Using the entries that follow, write out the line containing "Mel spectrogram, levels", the line containing "- A moderate", and every line between them, exactly and nothing else.

(Dataset records)
━━━━━━━━━━

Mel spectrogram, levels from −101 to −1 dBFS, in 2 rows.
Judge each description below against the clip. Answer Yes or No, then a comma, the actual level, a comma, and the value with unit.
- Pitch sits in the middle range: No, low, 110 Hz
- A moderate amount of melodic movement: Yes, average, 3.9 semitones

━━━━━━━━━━

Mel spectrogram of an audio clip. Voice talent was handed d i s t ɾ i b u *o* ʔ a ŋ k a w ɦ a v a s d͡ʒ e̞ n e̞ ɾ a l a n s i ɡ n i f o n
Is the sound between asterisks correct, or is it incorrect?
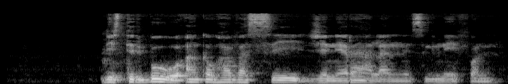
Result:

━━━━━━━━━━

(Task response)
Mel spectrogram, levels from −101 to −1 dBFS, in 2 rows.
Judge each description below against the clip. Answer Yes or No, then a comma, the actual level, a comma, and the value with unit.
- Pitch sits in the middle range: No, low, 110 Hz
- A moderate amount of melodic movement: Yes, average, 3.9 semitones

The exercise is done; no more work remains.